All he tells us to do is for our good. So, the most joyful place for you to live is in obedience to Jesus Christ. True joy doesn’t come when we follow our flesh into the comforts of this life. Joy comes when we embrace the way of the cross; and the way of the cross is death to our self-centered ways to live for God’s glory.

So listen, we cannot expect to experience more of Jesus’ love and joy while still clutching to our sin. And O how we need to hear that this morning, because far more common in our day is for church leaders to gloss over the necessity of obedience in the Christian life, and they’re cutting people off from joy. According to Jesus, the call to obedience is a call to joy. And it’s a call to joy, because it’s a call to enjoy being loved by the Son as he is loved by the Father for his total obedience.

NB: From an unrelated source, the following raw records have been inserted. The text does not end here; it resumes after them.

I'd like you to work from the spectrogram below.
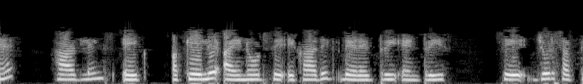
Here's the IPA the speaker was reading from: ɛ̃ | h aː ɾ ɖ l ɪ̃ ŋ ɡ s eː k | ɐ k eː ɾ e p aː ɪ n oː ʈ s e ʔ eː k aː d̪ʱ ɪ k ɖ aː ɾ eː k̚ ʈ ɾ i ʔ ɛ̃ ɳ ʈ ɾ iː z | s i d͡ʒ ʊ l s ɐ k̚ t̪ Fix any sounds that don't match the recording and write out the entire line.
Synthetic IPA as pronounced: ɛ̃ | h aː ɾ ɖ l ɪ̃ ŋ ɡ s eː k | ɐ k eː l e ʔ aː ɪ n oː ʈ s e ʔ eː k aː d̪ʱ ɪ k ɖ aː ɾ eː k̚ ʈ ɾ i ʔ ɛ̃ ɳ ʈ ɾ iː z | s e d͡ʒ ʊ ɽ s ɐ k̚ t̪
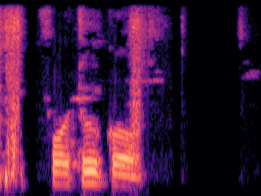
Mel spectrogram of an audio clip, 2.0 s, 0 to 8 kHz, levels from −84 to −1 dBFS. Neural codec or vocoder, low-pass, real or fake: none; 7.2 kHz; real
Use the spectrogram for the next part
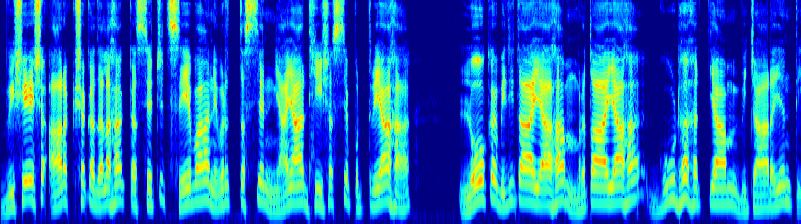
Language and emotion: Sanskrit, neutral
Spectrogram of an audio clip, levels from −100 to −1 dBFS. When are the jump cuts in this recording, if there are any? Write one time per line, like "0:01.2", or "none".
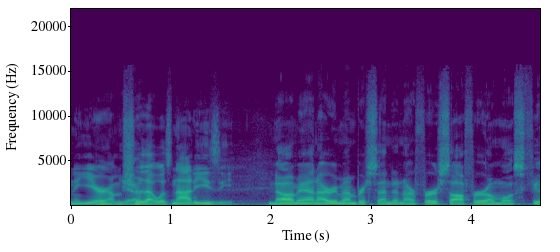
none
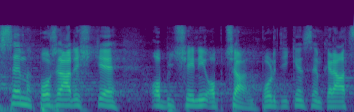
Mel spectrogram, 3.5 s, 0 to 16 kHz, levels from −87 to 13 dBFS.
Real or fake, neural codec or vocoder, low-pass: real; none; 7.2 kHz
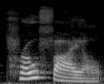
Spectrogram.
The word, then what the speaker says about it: profile: So we always pronounce it like isle in the short words like smile, okay? Pile, tile, as well as reptile and profile, like your Facebook profile, okay? We don't pronounce it like ol in those cases.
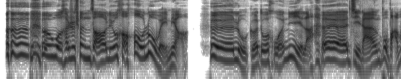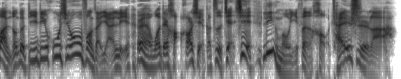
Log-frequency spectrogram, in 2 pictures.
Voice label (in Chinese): 动画 胆小男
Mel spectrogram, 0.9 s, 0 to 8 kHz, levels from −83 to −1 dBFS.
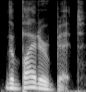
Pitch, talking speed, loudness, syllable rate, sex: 125 Hz, 210 wpm, -15 LUFS, 5.2 syllables/s, male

And here’s where I want to close and lead us into the Lord’s Supper.

Where Our Love Falls Short, Jesus’ Love Goes the Distance

Many of you are surveying your life right now. You’re looking at the perfection of Jesus’ obedience to the Father in verse 11. And you’re rightly comparing your obedience to the supreme standard found in Jesus, and it’s crushing: “That’s how I’m supposed to abide in Jesus’ love? How could I even come close? And if my obedience is imperfect, what does that mean for my experience of Jesus’ joy?”

Hear the good news embedded in verses 9-10 again. Jesus says that his love for you is grounded in the Father’s love for the Son—“as the Father has loved me, so have I loved you.” And throughout John’s Gospel, the Father loves the Son, because the Son is going to give his life for the people the Father gave him. The Father loves Jesus, because Jesus is always the obedient Son. Everything he does pleases the Father.

Then, notice how Jesus says in verse 10, “I have kept my Father’s commandments and abide in his love.” Here’s why that’s good news. Where you don’t meet the conditions of obedience, Jesus already did. God’s Son became a man and lived in perfect obedience to the Father.

His obedience to the Father even led to his death on the cross, where you may find forgiveness for all your sinful shortcomings. More than that, God raised him from the dead and planted him at his right hand in heaven, and in him is all the strength you need to live as he’s called you to live. Jesus met all the conditions necessary for you to be joined to the Vine and he ever lives so that you enjoy abiding in his love.

Never once does he say to his disciples, “Keep my commandments,” without also telling them of his own work to give them everything they need to keep them—his love and forgiveness, a right relationship with him, and all the grace needed to obey. When you come to the Supper today—Yes, remember how far short your love for Christ falls—but then celebrate as you eat, knowing that everywhere your love falls short, his love went the distance. He loved you by obeying even to the point of death under God’s wrath. And this is why we can eat and drink today. This is why we can lift our voices to him in thanksgiving and adoration. This is why we’re in the Vine to begin with. Let’s draw from more of his grace and strength now.

other sermons in this series